A higher consumption of seaweed may be associated with a lower prevalence of asthma among Korean adults, according to a new cross sectional study.
A higher consumption of seaweed may be associated with a lower prevalence of asthma among Korean adults, according to a new cross sectional study. The findings were revealed after researchers examined the relationship between asthma and dietary intake of fish, seaweeds, and fatty acids.
They found that a high ratio of n-3 to n-6 polyunsaturated fatty acids (PUFA) and high seaweed consumption were inversely associated with asthma prevalence. The researchers believe this is the first such cross-sectional study on fish and fatty acid consumption in relationship to the prevalence of asthma in Korea.
The findings were published in the journal, Nutrients.
The research involved 13,038 participants from the nationwide Korea National Health and Nutrition Examination Survey 2013 to 2016 (KNHANES), aged 19 to 64 years. The participants were tasked to complete a health examination and nutrition survey.
In the health examination survey, participants were asked to describe their asthma type, whether doctor-diagnosed asthma (self-reported) or medication prescribed asthma (oral and inhaled asthma medications within the past 12 months).
A 24-hour dietary recall was used to estimate dietary intake of the participants. There were eight food groups including cereals/potatoes/sugar products, beans/nuts/seeds, meats and eggs, fishes and shellfishes, milk and dairy products, fruits and vegetable, mushrooms, and seaweeds.
Using the same data, dietary fatty acids intakes including saturated fatty acid (SFA), monounsaturated fatty acids (MUFA), PUFA, omega-3 (n3) fatty acids, omega-6 (n6) fatty acids, eicosapentaenoic acid (EPA), docosahexaenoic acid (DHA), cholesterol were also calculated.
In seaweed intake, the study found with the highest consumption of seaweed (Q4, >7.47g), the OR for doctor-diagnosed asthma was 0.66 compared to the lower consumption (Q2, <1g), with an OR of 0.78 (p=0.03).
In medication-prescribed asthma, the OR for participants in Q4 was 0.37, compared to Q2’s 0.82 (p<0.0001). This meant that there was a significant inverse association between seaweed consumption and both types of asthma.

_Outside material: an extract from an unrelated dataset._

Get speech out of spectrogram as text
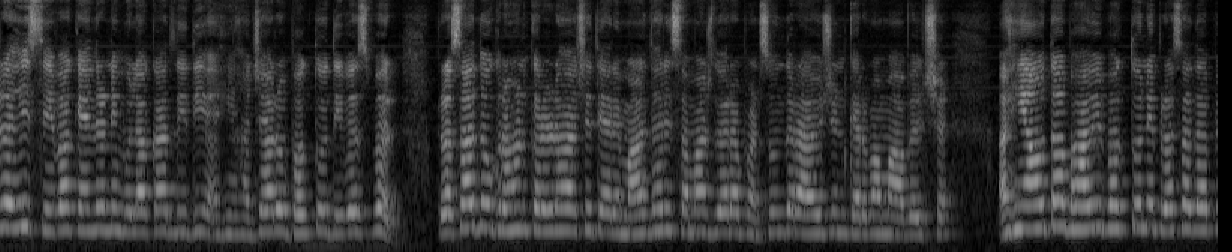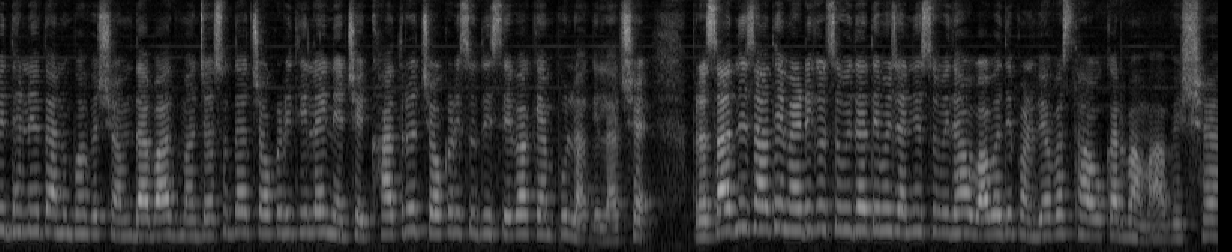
રહી સેવા કેન્દ્રની મુલાકાત લીધી. અહીં હજારો ભક્તો દિવસભર પ્રસાદનું ગ્રહણ કરી રહ્યા છે. ત્યારે માલધારી સમાજ દ્વારા પણ સુંદર આયોજન કરવામાં આવેલ છે. અહીં આવતા ભાવિ ભક્તોને પ્રસાદ આપી ધન્યતા અનુભવે છે. અમદાવાદમાં જસોદા ચોકડીથી લઈને જે ખાત્ર ચોકડી સુધી સેવા કેમ્પો લાગેલા છે. પ્રસાદની સાથે મેડિકલ સુવિધા તેમજ અન્ય સુવિધાઓ બાબતે પણ વ્યવસ્થાઓ કરવામાં આવી છે.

For fish intake, adults in the highest quartile (OR = 0.63, >24.01g) showed decreased prevalence of doctor-diagnosed asthma than those in the lower quartile (OR = 0.78, <2.49g), although it was not significant (p=0.0637).
Multiple logistic regression analysis also showed a negative association between specific dietary fatty acid and asthma.
Adults in the highest quartile of n3/n6 (OR = 0.47, >0.19g) was inversely associated (p=0.0563) with medication prescribed asthma compared to the lower quartile of n3/n6 (OR = 0.61, 0.10-0.13g). This suggested that the ratio of n-3/n-6 PUFA in the highest quartile showed a decrease in the prevalence of asthma.
Drawing past studies as comparisons, researchers said epidemiological research on fish and fatty acid dietary intake on asthma risk were controversial and inconclusive.
For instance, Miyamoto et al. reported that fish consumption and the ratio of n-3/n-6 PUFA, had significant inverse relationships with the prevalence of asthma in Japanese young adults.
Another study of the 20-year follow-up longitudinal analysis among American young adults showed as well that intake of long-chain n-3 PUFAs was inversely associated with the prevalence of asthma.
However, Nagel and Linseisen reported that high dietary intakes of oleic acid and margarine were positively associated with the risk of asthma in adults.
Researchers explained that n-6 PUFAs in margarine and vegetable oil are converted into arachidonic acid, which can produce pro-inflammatory metabolites such as prostaglandins and leukotrienes.
On the other hand, anti-inflammatory precursors such as resolvins, protectins, and maresins are converted from n-3 fatty acid.
“Therefore, it is still controversial whether the intakes of n-3 PUFAs and fish can reduce the risk of asthma or whether the intake of n-6 PUFAs can increase the risk of asthma,” they said.
The researchers acknowledged several limitations to their study design.
“First, the prevalence of asthma could not be confirmed due to the self-administered survey as opposed to standardised measures. Second, we could not assess an accurate causal association between the intake of fish and n-3 PUFAs and the risk of asthma because of the cross-sectional design. Third, we could not calculate the actual intake of fish and n-3 PUFAs from the participants’ diet, because we could only collect the one-day 24-h recall data,” they said.
However, they explained that these results might have important implications for public health in the future, since it included a nationwide representative population-based sample of Korean origin.
Based on this study, they recommended that further clinical research be conducted to determine the relationship between asthma and diet with certainty.